Rudolph Steiner, the Austrian philosopher, who founded the first Waldorf School in 1919,said once “If you take a photograph of a tree, you know that you cannot get it all from one angle.”
That just about sums up what I have learned over the last 25 years about spirituality in the context of the counseling relationship. To be more specific, what I’ve learned is to accept the gifts I was given.
A gift is something given to you for the benefit of others. My gift is twofold: to be able to see through people into their deepest heart; and to give people permission to feel into a deeper realm.
What matters most in the counseling session, is not the technique, but the therapist. It is not “what” she or he is, but “who” she is. What makes the difference is the integrity, the consciousness and the wholeness of the therapist.
Another thing I’ve learned is to keep open my wounded heart. When our hearts are open, we have the power to repair the world. Personal transformation has a global impact. We need to take this responsibility seriously if we want to save our planet.
The final lesson learned is that the spiritual dimension of counseling can offer hope, fellowship, compassion, and refuge.
Hope is a deep trust that we have not been abandoned.
Fellowship is the relief that reverberates throughout our entire body when we feel truly heard; when we no longer feel isolated.
Compassion is a choice…to align ourselves with love, not despair; to allow ourselves to be used for a higher purpose.

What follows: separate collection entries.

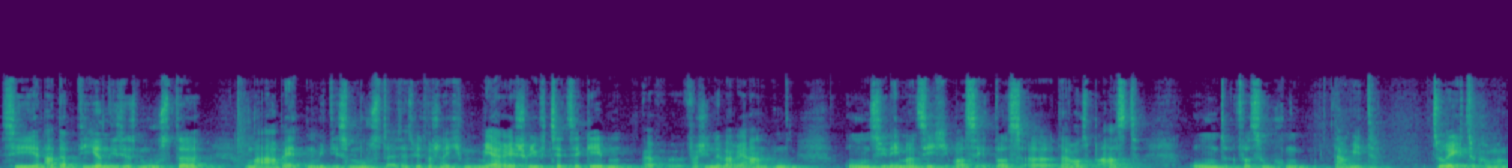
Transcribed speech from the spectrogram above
Sie adaptieren dieses Muster und arbeiten mit diesem Muster. Also es wird wahrscheinlich mehrere Schriftsätze geben, äh, verschiedene Varianten und Sie nehmen sich, was etwas äh, daraus passt und versuchen damit zurechtzukommen.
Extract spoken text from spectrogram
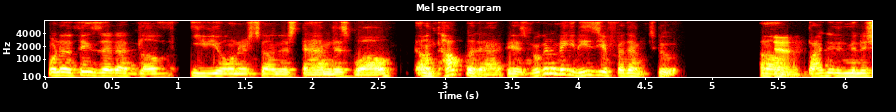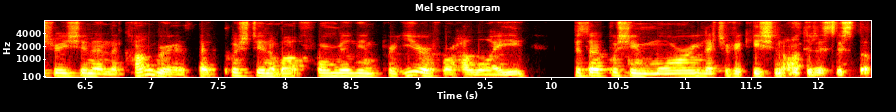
One of the things that I'd love EV owners to understand as well, on top of that, is we're going to make it easier for them too. Um, Yeah. Biden administration and the Congress had pushed in about four million per year for Hawaii to start pushing more electrification onto the system.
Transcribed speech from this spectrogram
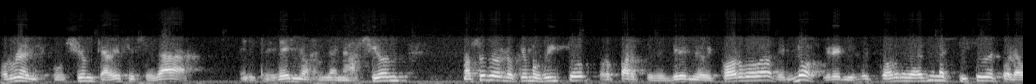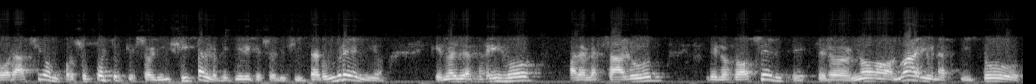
por una discusión que a veces se da entre gremios en la nación. Nosotros lo que hemos visto por parte del gremio de Córdoba, de los gremios de Córdoba, es una actitud de colaboración. Por supuesto que solicitan lo que tiene que solicitar un gremio, que no haya riesgo para la salud de los docentes, pero no, no hay una actitud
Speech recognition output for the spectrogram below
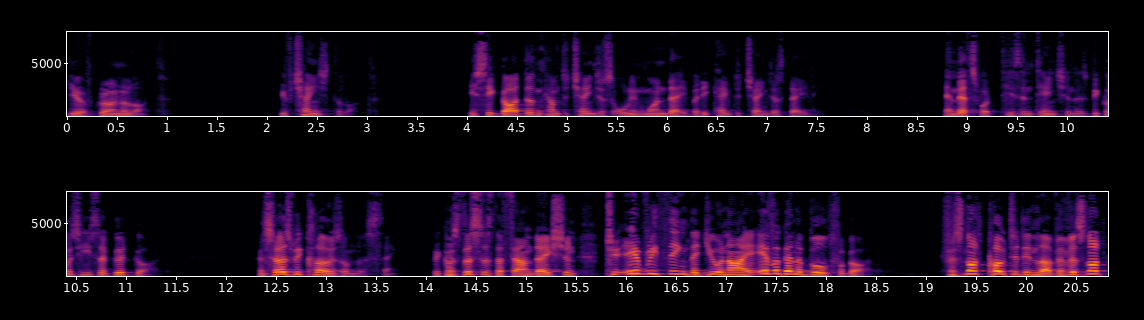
you have grown a lot. You've changed a lot. You see, God didn't come to change us all in one day, but He came to change us daily. And that's what his intention is because he's a good God. And so, as we close on this thing, because this is the foundation to everything that you and I are ever going to build for God. If it's not coated in love, if it's not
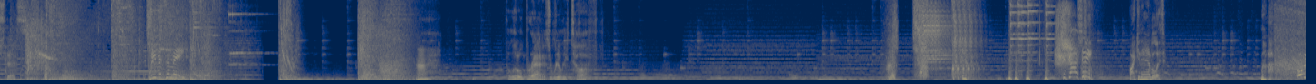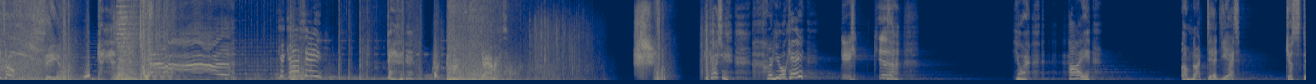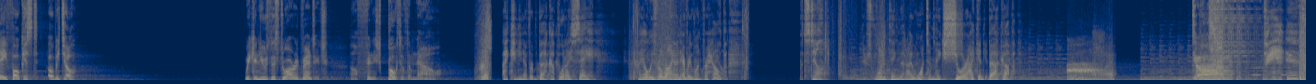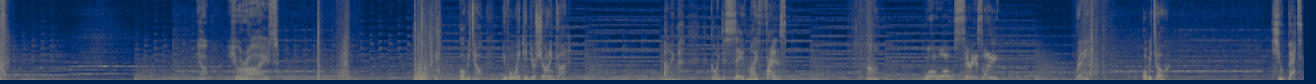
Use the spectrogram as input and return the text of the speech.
finish this. Leave it to me! Hmm. the little brat is really tough. Kakashi! I can handle it. Obito! See ya! Ah! Are you okay? Your eye. I'm not dead yet. Just stay focused, Obito. We can use this to our advantage. I'll finish both of them now. I can never back up what I say. I always rely on everyone for help. But still, there's one thing that I want to make sure I can back up. Your, your eyes. Obito, you've awakened your Sharingan. I'm going to save my friends! Whoa, whoa, seriously? Ready? Obito? You bet!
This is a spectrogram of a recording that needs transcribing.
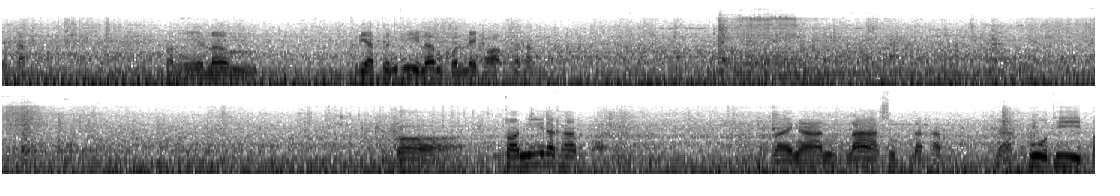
นะครับ ตอนนี้เริ่มเคลียร์พื้นที่เริ่มขนเหล็กออกนะครับ ก็ตอนนี้นะครับ รายงานล่าสุดนะครับ จากผู้ที่ป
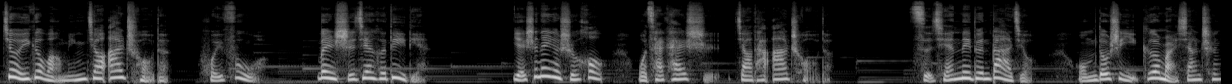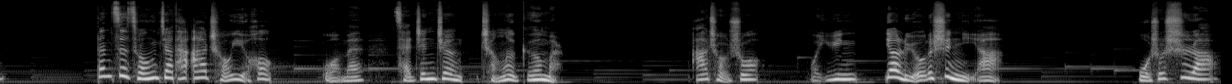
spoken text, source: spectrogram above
就有一个网名叫阿丑的回复我，问时间和地点。也是那个时候，我才开始叫他阿丑的。此前那顿大酒，我们都是以哥们儿相称，但自从叫他阿丑以后，我们才真正成了哥们儿。阿丑说：“我晕，要旅游的是你啊。”我说：“是啊，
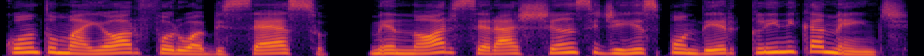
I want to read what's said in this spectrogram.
quanto maior for o abscesso, menor será a chance de responder clinicamente.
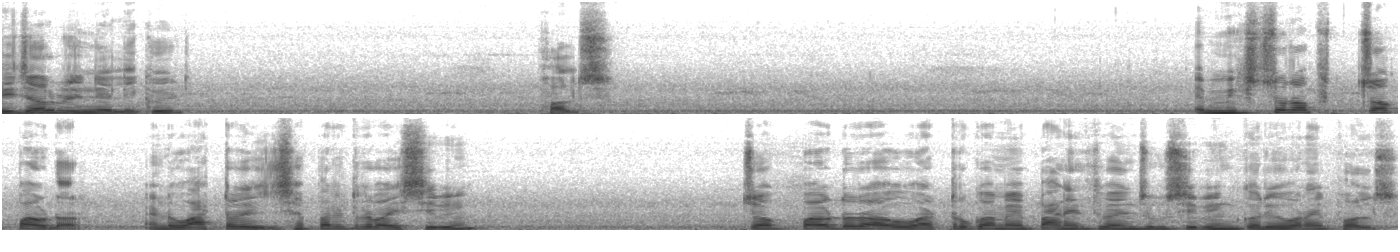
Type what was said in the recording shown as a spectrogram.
dissolved in a liquid false a mixture of chalk powder and water is separated by sieving chalk powder आउ वाटर को आम पानी सब सीविंग करहब ना फल्स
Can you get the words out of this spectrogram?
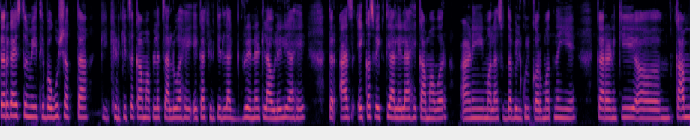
तर गाईज तुम्ही इथे बघू शकता की खिडकीचं काम आपलं चालू आहे. एका खिडकीला ग्रेनेट लावलेली आहे. तर आज एकच व्यक्ती आलेला आहे कामावर. आणि मलासुद्धा बिलकुल करमत नाही आहे कारण की काम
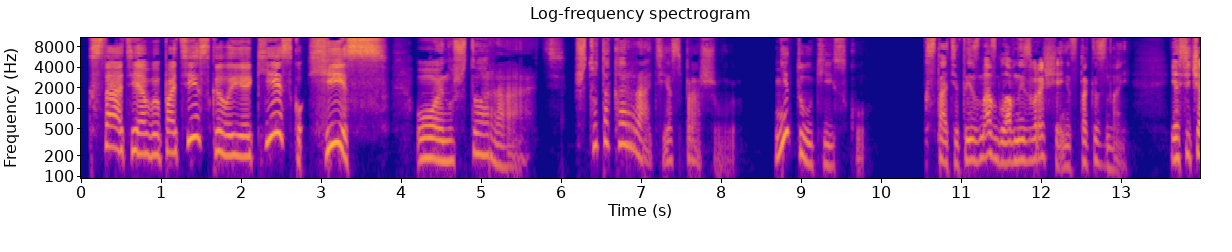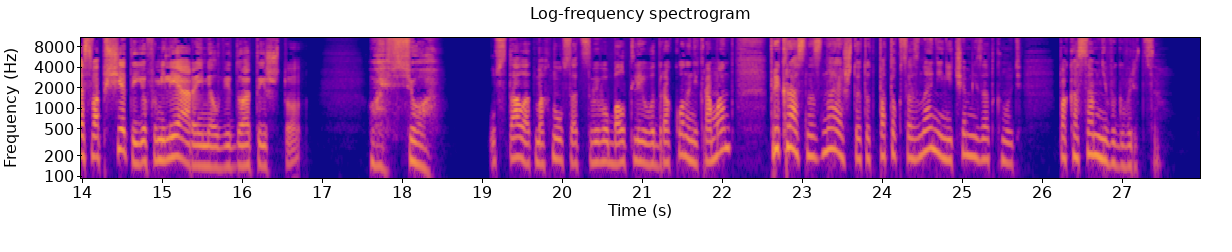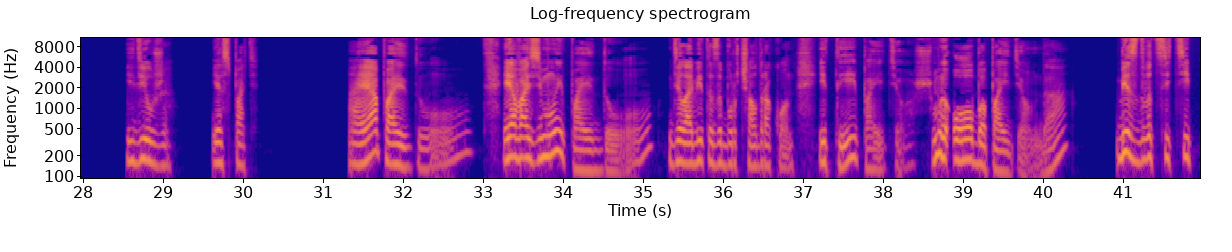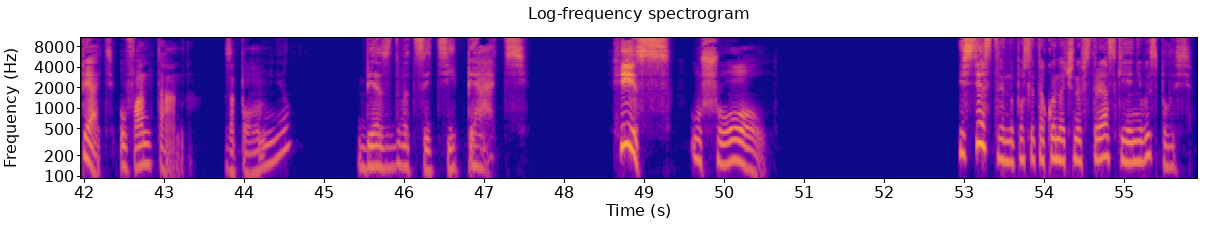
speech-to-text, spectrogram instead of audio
Кстати, я бы потискал ее киску. Хис! Ой, ну что орать? Что так орать, я спрашиваю? Не ту киску. Кстати, ты из нас главный извращенец, так и знай. Я сейчас вообще-то ее фамильяра имел в виду, а ты что? Ой, все. Устало отмахнулся от своего болтливого дракона некромант, прекрасно зная, что этот поток сознания ничем не заткнуть, пока сам не выговорится. Иди уже, я спать. А я пойду. Я возьму и пойду. Деловито забурчал дракон. И ты пойдешь. Мы оба пойдем, да? Без двадцати пять у фонтана. Запомнил? Без двадцати пять. Хис ушел. Естественно, после такой ночной встряски я не выспалась.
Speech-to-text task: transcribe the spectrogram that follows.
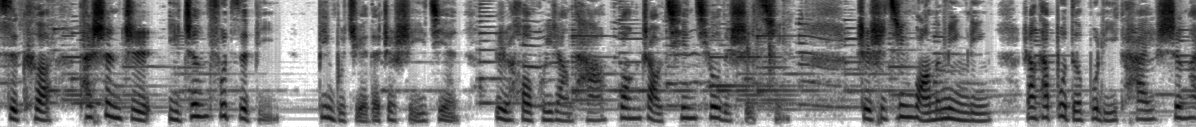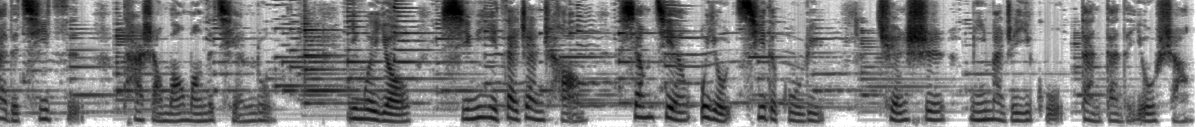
此刻，他甚至以征夫自比，并不觉得这是一件日后会让他光照千秋的事情。只是君王的命令，让他不得不离开深爱的妻子，踏上茫茫的前路。因为有行役在战场，相见未有期的顾虑。全诗弥漫着一股淡淡的忧伤。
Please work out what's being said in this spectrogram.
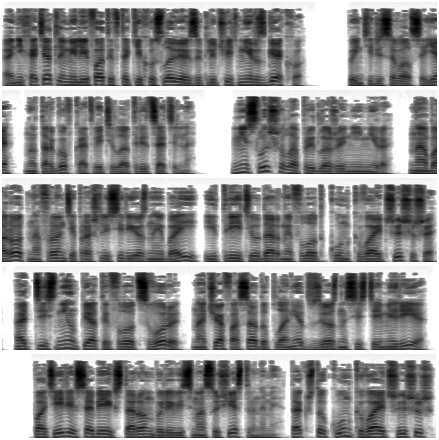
А не хотят ли Мелиефаты в таких условиях заключить мир с Гекхо? Поинтересовался я, но торговка ответила отрицательно. Не слышала о предложении мира. Наоборот, на фронте прошли серьезные бои, и третий ударный флот Кунг Вайт Шишиша оттеснил пятый флот Своры, начав осаду планет в звездной системе Рия. Потери с обеих сторон были весьма существенными, так что Кунг Вайт Шишиш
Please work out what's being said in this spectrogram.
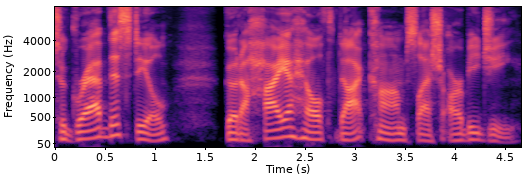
To grab this deal, go to hiyahealth.com slash RBG.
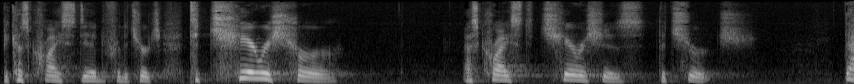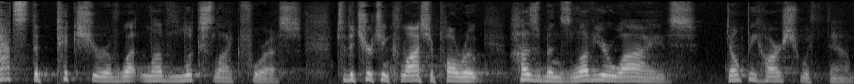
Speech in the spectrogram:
because Christ did for the church, to cherish her as Christ cherishes the church. That's the picture of what love looks like for us. To the church in Colossia, Paul wrote, Husbands, love your wives, don't be harsh with them.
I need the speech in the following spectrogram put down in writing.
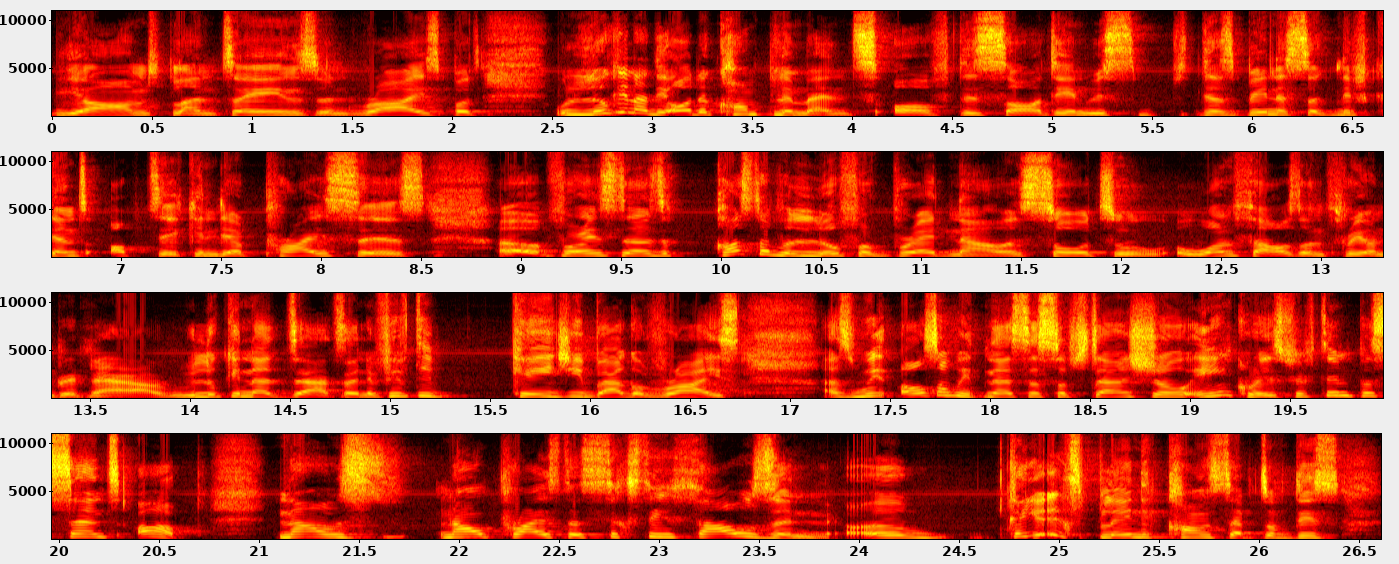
yams, plantains, and rice. But looking at the other complements of this sardine, there's been a significant uptick in their prices. Uh, for instance, the cost of a loaf of bread now is sold to 1,300 naira. We're looking at that, and a 50 kg bag of rice has we also witnessed a substantial increase, 15% up. Now, now priced at 60,000. Uh, can you explain the concept of this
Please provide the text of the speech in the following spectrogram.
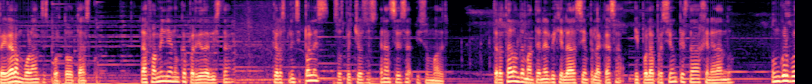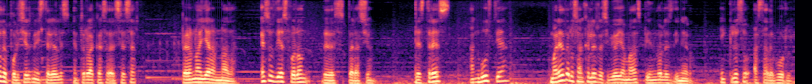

Refuge offers a place where we can dare to trust that we are no longer alone.
The Buddhists tell us that we need to “enlighten our minds”; to change the distorted ways we have of looking at ourselves, at others and at the world because this keeps us in a constant state of anxiety.
So, for me, counseling from a spiritual perspective, means creating a safe space where all this is possible. Where we can change how we think and transform who we are and help others to do the same. In so doing, we can restore our humanity.